**Task inputs**.
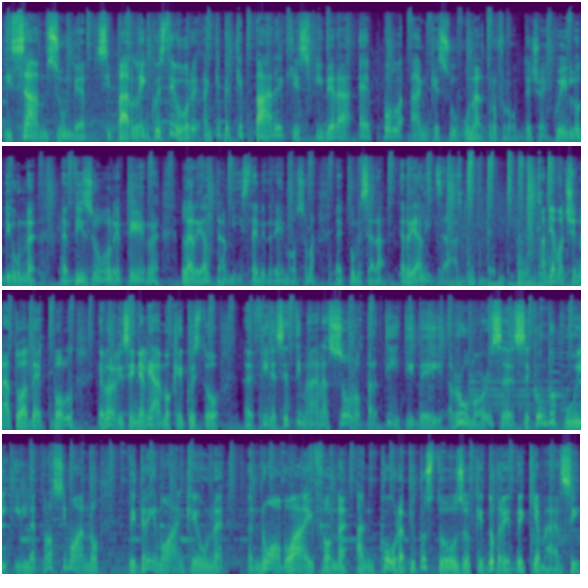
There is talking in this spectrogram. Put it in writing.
di Samsung si parla in queste ore anche perché pare che sfiderà Apple anche su un altro fronte, cioè quello di un eh, visore per la realtà mista e vedremo insomma eh, come sarà realizzato. Abbiamo accennato ad Apple e allora vi segnaliamo che questo eh, fine settimana sono partiti dei rumors eh, secondo cui il prossimo anno vedremo anche un eh, nuovo iPhone ancora più costoso che dovrebbe chiamarsi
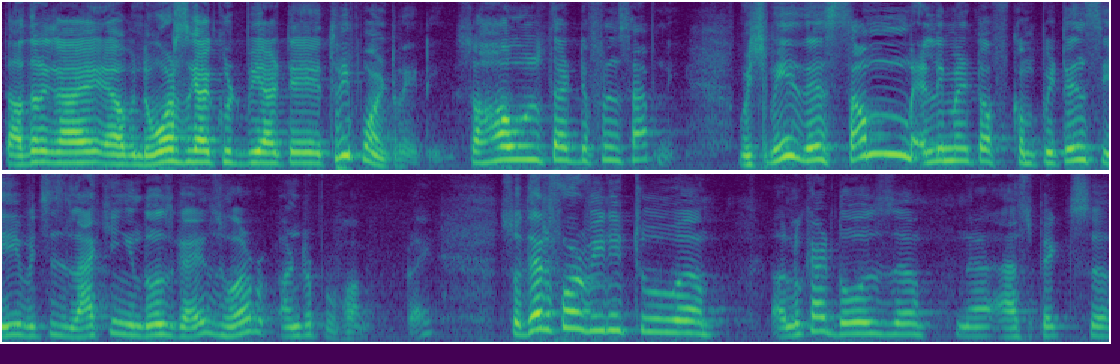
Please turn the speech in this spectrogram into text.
the other guy, uh, the worst guy could be at a three point rating. So how is that difference happening? Which means there's some element of competency which is lacking in those guys who are underperforming, right? So therefore we need to uh, uh look at those uh, aspects. Uh,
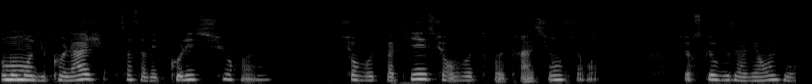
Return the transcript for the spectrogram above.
au moment du collage, ça, ça va être collé sur, euh, sur votre papier, sur votre création, sur, sur ce que vous avez envie.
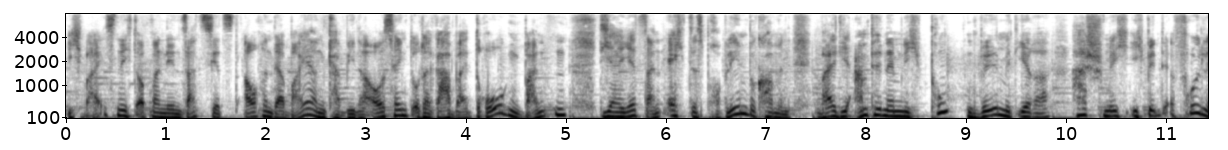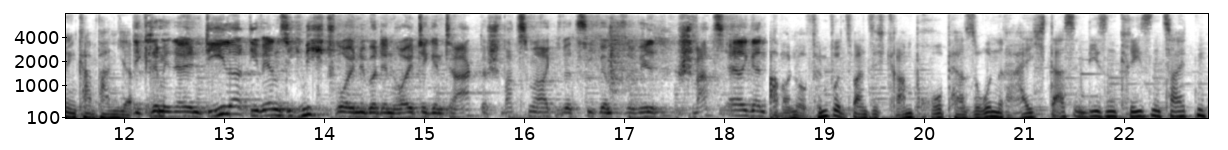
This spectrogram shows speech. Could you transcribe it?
Ich weiß nicht, ob man den Satz jetzt auch in der Bayern-Kabine aushängt oder gar bei Drogenbanden, die ja jetzt ein echtes Problem bekommen, weil die Ampel nämlich punkten will mit ihrer Hasch mich, ich bin der Frühling-Kampagne. Die kriminellen Dealer, die werden sich nicht freuen über den heutigen Tag. Der Schwarzmarkt wird sich, wenn man so will, schwarz ärgern. Aber nur 25 Gramm pro Person reicht das in diesen Krisenzeiten?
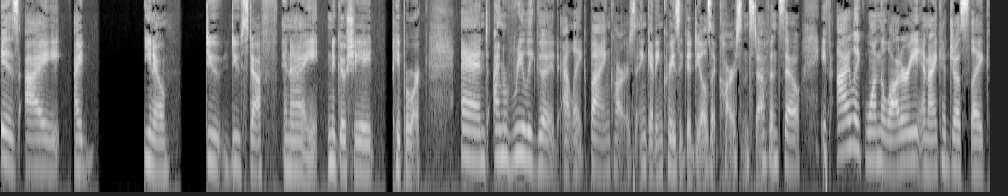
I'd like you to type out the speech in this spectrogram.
is I I you know do do stuff and I negotiate paperwork. And I'm really good at like buying cars and getting crazy good deals at cars and stuff. And so if I like won the lottery and I could just like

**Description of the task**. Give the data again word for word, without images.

**Answer to this exercise**.
There is talking in this spectrogram. Put it in writing.
di Samsung si parla in queste ore anche perché pare che sfiderà Apple anche su un altro fronte, cioè quello di un eh, visore per la realtà mista e vedremo insomma eh, come sarà realizzato. Abbiamo accennato ad Apple e allora vi segnaliamo che questo eh, fine settimana sono partiti dei rumors eh, secondo cui il prossimo anno vedremo anche un eh, nuovo iPhone ancora più costoso che dovrebbe chiamarsi
Please turn the speech in this spectrogram into text.
the other guy, uh, the worst guy could be at a three point rating. So how is that difference happening? Which means there's some element of competency which is lacking in those guys who are underperforming, right? So therefore we need to uh, uh look at those uh, aspects. Uh,
Return the transcript for the spectrogram above.
au moment du collage, ça, ça va être collé sur, euh, sur votre papier, sur votre création, sur, sur ce que vous avez envie.
This spectrogram shows speech. Could you transcribe it?
Ich weiß nicht, ob man den Satz jetzt auch in der Bayern-Kabine aushängt oder gar bei Drogenbanden, die ja jetzt ein echtes Problem bekommen, weil die Ampel nämlich punkten will mit ihrer Hasch mich, ich bin der Frühling-Kampagne. Die kriminellen Dealer, die werden sich nicht freuen über den heutigen Tag. Der Schwarzmarkt wird sich, wenn man so will, schwarz ärgern. Aber nur 25 Gramm pro Person reicht das in diesen Krisenzeiten?
I'd like you to type out the speech in this spectrogram.
is I I you know do do stuff and I negotiate paperwork. And I'm really good at like buying cars and getting crazy good deals at cars and stuff. And so if I like won the lottery and I could just like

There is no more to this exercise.